Toy Story

As the first fully computer animated feature film and the first cinematic release for PIXAR studios, Toy Story is an important piece of film history. Without its success, we might never have seen PIXAR make it into the 2000s and it could have been some time before computer animation came to fruition as an art form. Luckily Toy Story was a massive success both financially and with critics, proving the viability of computer animation and leading to some of the best films of the last several decades.

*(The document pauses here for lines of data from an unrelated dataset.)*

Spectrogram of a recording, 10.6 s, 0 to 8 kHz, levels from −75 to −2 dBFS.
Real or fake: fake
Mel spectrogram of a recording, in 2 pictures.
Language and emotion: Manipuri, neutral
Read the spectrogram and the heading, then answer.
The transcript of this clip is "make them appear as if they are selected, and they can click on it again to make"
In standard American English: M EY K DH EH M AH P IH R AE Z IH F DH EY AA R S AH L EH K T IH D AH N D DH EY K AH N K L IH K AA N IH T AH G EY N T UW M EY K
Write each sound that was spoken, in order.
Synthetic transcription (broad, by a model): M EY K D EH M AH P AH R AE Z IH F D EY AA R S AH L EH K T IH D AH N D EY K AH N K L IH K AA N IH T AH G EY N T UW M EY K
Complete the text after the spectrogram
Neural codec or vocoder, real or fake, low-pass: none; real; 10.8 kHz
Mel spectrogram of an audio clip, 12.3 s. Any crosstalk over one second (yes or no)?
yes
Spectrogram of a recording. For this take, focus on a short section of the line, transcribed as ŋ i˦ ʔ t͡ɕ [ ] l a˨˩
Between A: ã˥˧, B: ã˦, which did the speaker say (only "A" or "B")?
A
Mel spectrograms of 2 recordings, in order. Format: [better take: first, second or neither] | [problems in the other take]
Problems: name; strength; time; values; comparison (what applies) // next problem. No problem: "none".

Toy Story follows Woody- a sheriff doll- as he struggles to remain the favourite toy of “his child” Andy after the arrival of a Buzz Lightyear action figure. Toy Story is one of the first films I remember watching, and as a result finds itself the foundation of my love for cinema. Though to many Tom Hanks may be remembered as Forrest Gump, to me, he will always be Sheriff Woody… even though, Woody as a character is rather mean and petty in retrospect. You sympathise with him because he is an excellent leader to the rest of Andy’s toys, recalling them by name and informing them of updates in Andy’s life; h appears to be a wonderful sheriff. but upon Buzz’s arrival he is overcome with jealousy and spite, which only grows as the film progresses. You continue to sympathise, because it clearly isn’t easy for him having to face losing the title of “Andys favourite toy” to a toy who doesn’t even believe he’s a toy. Furthermore, he is stranded alone with Buzz through a majority of the movie and eventually befriends him. In short, Sheriff Woody is a victim of the plot, being tossed around at will but in a bizarre way, he almost deserves it.

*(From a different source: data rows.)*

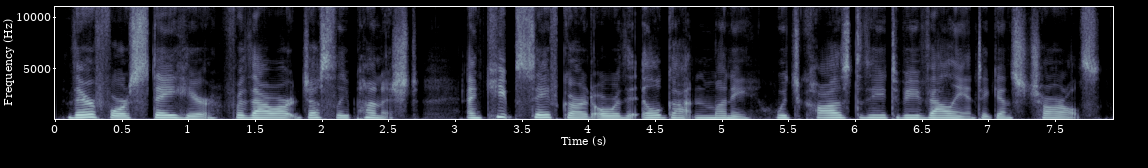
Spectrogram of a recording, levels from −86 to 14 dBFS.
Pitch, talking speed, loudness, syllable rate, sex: 210 Hz, 190 wpm, -18 LUFS, 5.6 syllables/s, female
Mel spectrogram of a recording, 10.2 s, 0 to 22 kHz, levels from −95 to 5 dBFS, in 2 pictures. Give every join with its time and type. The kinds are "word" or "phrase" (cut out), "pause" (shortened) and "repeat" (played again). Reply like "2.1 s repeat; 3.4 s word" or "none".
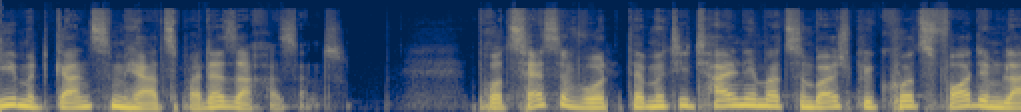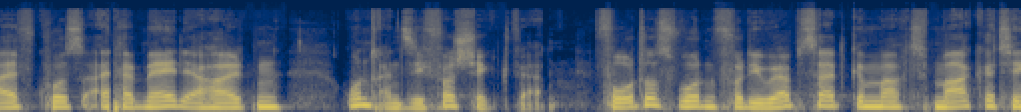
3.0 s word; 5.6 s word; 7.0 s word; 8.0 s pause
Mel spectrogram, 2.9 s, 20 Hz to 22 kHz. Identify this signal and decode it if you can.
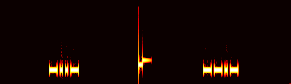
Morse code, heard as a keyed tone, about 46 wpm, 700 Hz. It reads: X Q
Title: Single Letters - Rapid-Fire 45wpm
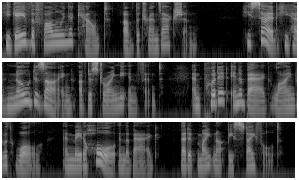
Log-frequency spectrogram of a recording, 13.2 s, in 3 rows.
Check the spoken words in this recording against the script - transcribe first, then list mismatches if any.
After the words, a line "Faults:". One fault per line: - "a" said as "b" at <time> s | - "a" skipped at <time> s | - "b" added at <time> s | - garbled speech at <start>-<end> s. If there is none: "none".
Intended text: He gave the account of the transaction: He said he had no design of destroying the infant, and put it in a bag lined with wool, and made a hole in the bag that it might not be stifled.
He gave the following account of the transaction: He said he had no design of destroying the infant, and put it in a bag lined with wool, and made a hole in the bag that it might not be stifled.
Faults:
none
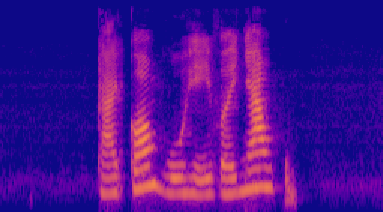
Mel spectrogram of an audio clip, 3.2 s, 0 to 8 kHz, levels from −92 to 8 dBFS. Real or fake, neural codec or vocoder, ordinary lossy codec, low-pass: fake; codec, 24 kHz, 6 kbps, HILCodec; AAC, 32 kbps; 7.2 kHz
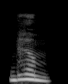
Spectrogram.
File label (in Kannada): "ಢಂ", kannada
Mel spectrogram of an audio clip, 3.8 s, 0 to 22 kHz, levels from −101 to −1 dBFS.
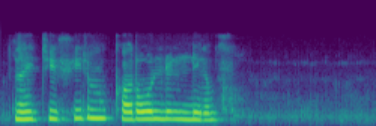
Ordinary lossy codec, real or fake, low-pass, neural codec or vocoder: Opus, 24 kbps; fake; 7.2 kHz; autoencoder, 22.05 kHz, a latent of 192 numbers a frame, VITS, trained on one speaker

What interests me the most about this concept is not only how Woody remains likable, but how dark the studio originally wanted to take him. Each feature film seems to have a “moment during production”, be it large or small, and for Toy Story, this moment is known as The Black Friday Incident. On November 19th 1993, with half of the film ready to show, it was screened to executives at Walt Disney Studios. Throughout production they had told PIXAR to make the film edgier, but after watching the film reel they decried that the film was too dark for children and would have to be re-done. In a move that should really be common practice by now, the corporation returned full control of the project to PIXAR who, in turn, produced the form of Toy Story that is now held in such high regard. I would be fascinated to see this Black Friday reel, but sadly only snippets of it exist online. Some of that cynical edge survives in the form of Andy’s neighbour Sid Phillips. This isn’t simply some troubled child, he’s straight up sadistic. He still creeps me out.

After 25 years, the animation now seems a little simplistic. The textures are noticeably flat on occasion and the children all look similar. The outsides of houses are fairly standard and there is a vast lack of them in several scenes. I don’t care though and, given Toy Story‘s continued popularity, neither does anybody else. It isn’t bad animation, it’s simply the very first of its kind. Any lack in visual quality is more than made up for with great writing, memorable characters and me-defining humour. I still call people “uncultured swines” on a weekly basis. Toy Story kickstarted an art form and a studio. I’m very glad to see how fondly it has been remembered. I feel that it will remain a classic for generations to come.

Until Next Time…

Signed: Your friendly neighbourhood queer